*** SOURCE DATA ***

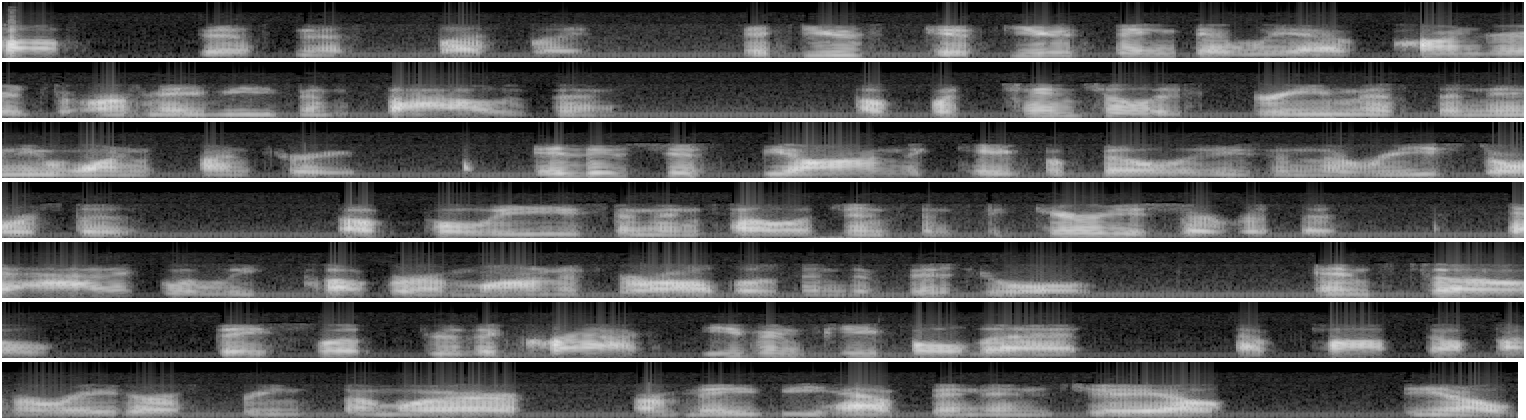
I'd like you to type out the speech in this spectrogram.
tough business, Leslie. If you if you think that we have hundreds or maybe even thousands of potential extremists in any one country. It is just beyond the capabilities and the resources of police and intelligence and security services to adequately cover and monitor all those individuals. And so they slip through the cracks. Even people that have popped up on a radar screen somewhere or maybe have been in jail, you know,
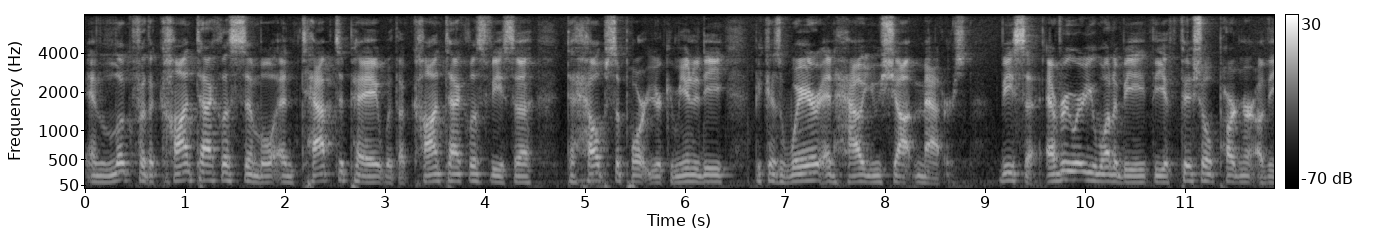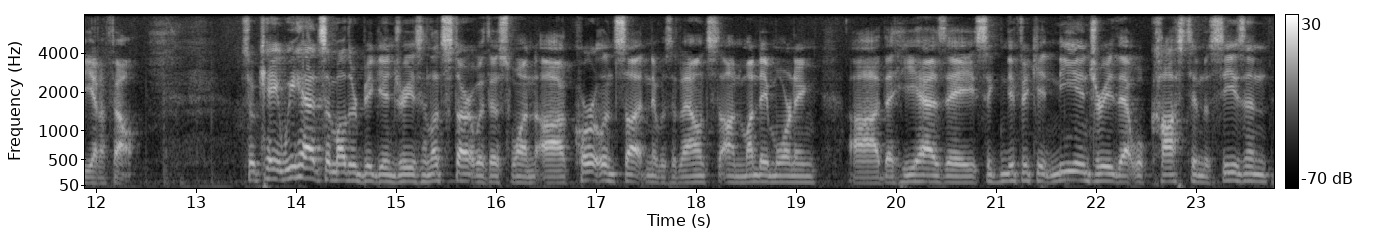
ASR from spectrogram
and look for the contactless symbol and tap to pay with a contactless Visa to help support your community because where and how you shop matters. Visa, everywhere you want to be, the official partner of the NFL. So, Kate, we had some other big injuries, and let's start with this one. Uh, Courtland Sutton, it was announced on Monday morning uh, that he has a significant knee injury that will cost him the season.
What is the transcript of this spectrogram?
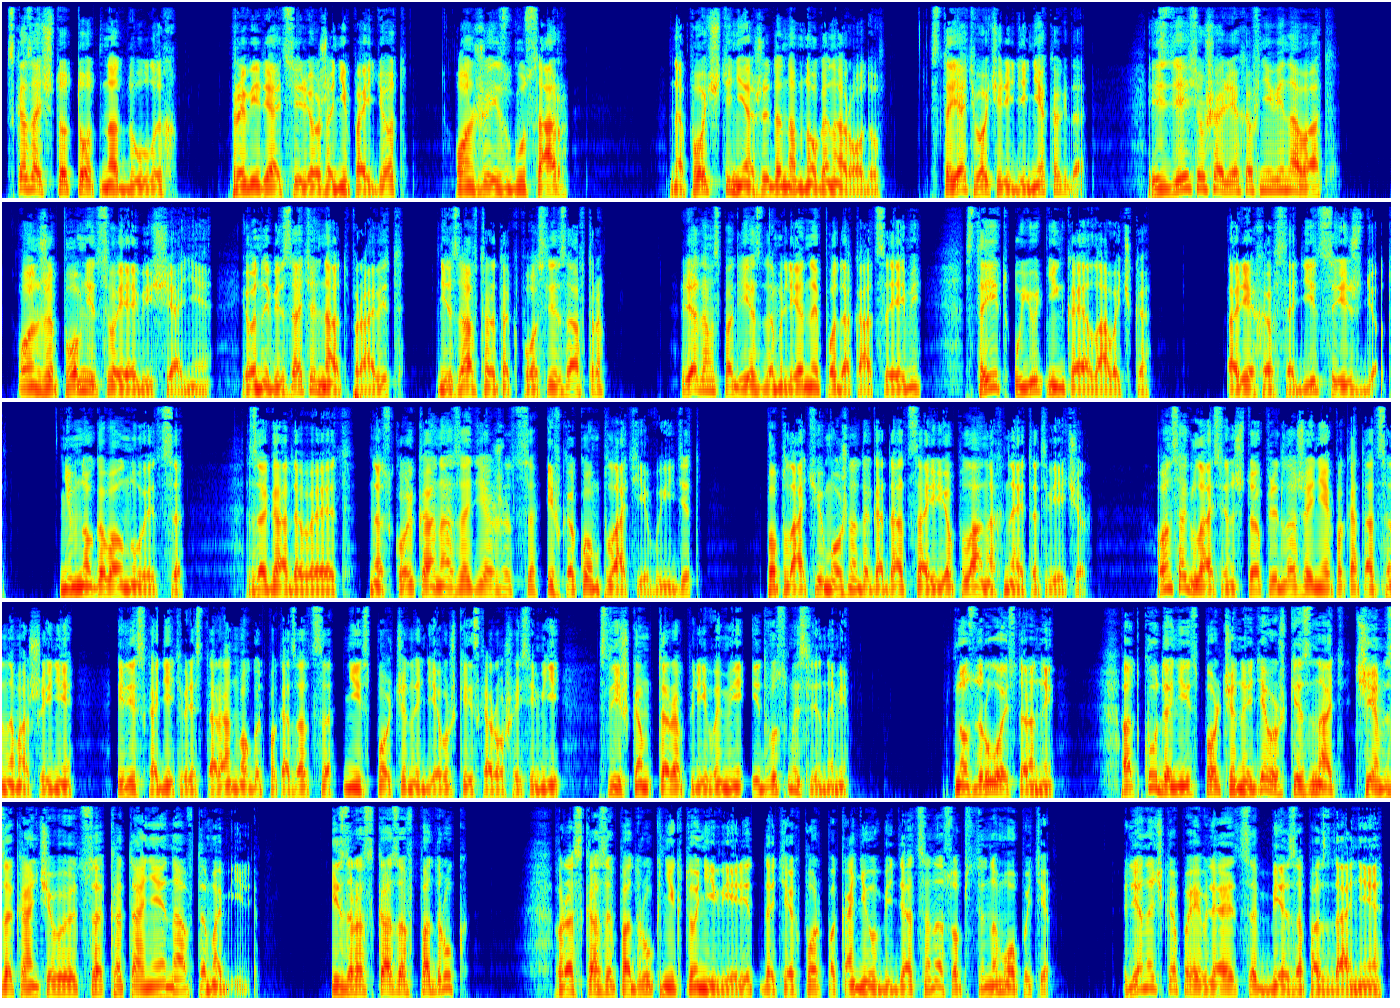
сказать, что тот надул их. Проверять Сережа не пойдет, он же из гусар. На почте неожиданно много народу. Стоять в очереди некогда. И здесь уж Орехов не виноват. Он же помнит свои обещания, и он обязательно отправит. Не завтра, так послезавтра. Рядом с подъездом Лены под акациями стоит уютненькая лавочка. Орехов садится и ждет. Немного волнуется, загадывает, насколько она задержится и в каком платье выйдет. По платью можно догадаться о ее планах на этот вечер. Он согласен, что предложение покататься на машине или сходить в ресторан могут показаться неиспорченной девушке из хорошей семьи слишком торопливыми и двусмысленными. Но с другой стороны, откуда неиспорченной девушке знать, чем заканчиваются катания на автомобиле? Из рассказов подруг? В рассказы подруг никто не верит до тех пор, пока не убедятся на собственном опыте. Леночка появляется без опоздания.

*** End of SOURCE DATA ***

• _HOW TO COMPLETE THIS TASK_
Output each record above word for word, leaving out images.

• _RESPONSE TO THE EXERCISE_
I'd like you to type out the speech in this spectrogram.
tough business, Leslie. If you if you think that we have hundreds or maybe even thousands of potential extremists in any one country. It is just beyond the capabilities and the resources of police and intelligence and security services to adequately cover and monitor all those individuals. And so they slip through the cracks. Even people that have popped up on a radar screen somewhere or maybe have been in jail, you know,
ASR from spectrogram
and look for the contactless symbol and tap to pay with a contactless Visa to help support your community because where and how you shop matters. Visa, everywhere you want to be, the official partner of the NFL. So, Kate, we had some other big injuries, and let's start with this one. Uh, Courtland Sutton, it was announced on Monday morning uh, that he has a significant knee injury that will cost him the season.
What is the transcript of this spectrogram?
сказать, что тот надул их. Проверять Сережа не пойдет, он же из гусар. На почте неожиданно много народу. Стоять в очереди некогда. И здесь уж Орехов не виноват. Он же помнит свои обещания, и он обязательно отправит. Не завтра, так послезавтра. Рядом с подъездом Лены под акациями стоит уютненькая лавочка. Орехов садится и ждет. Немного волнуется, загадывает, насколько она задержится и в каком платье выйдет. По платью можно догадаться о ее планах на этот вечер. Он согласен, что предложение покататься на машине или сходить в ресторан могут показаться неиспорченной девушке из хорошей семьи слишком торопливыми и двусмысленными. Но с другой стороны, откуда неиспорченной девушке знать, чем заканчиваются катания на автомобиле? Из рассказов подруг? В рассказы подруг никто не верит до тех пор, пока не убедятся на собственном опыте. Леночка появляется без опоздания.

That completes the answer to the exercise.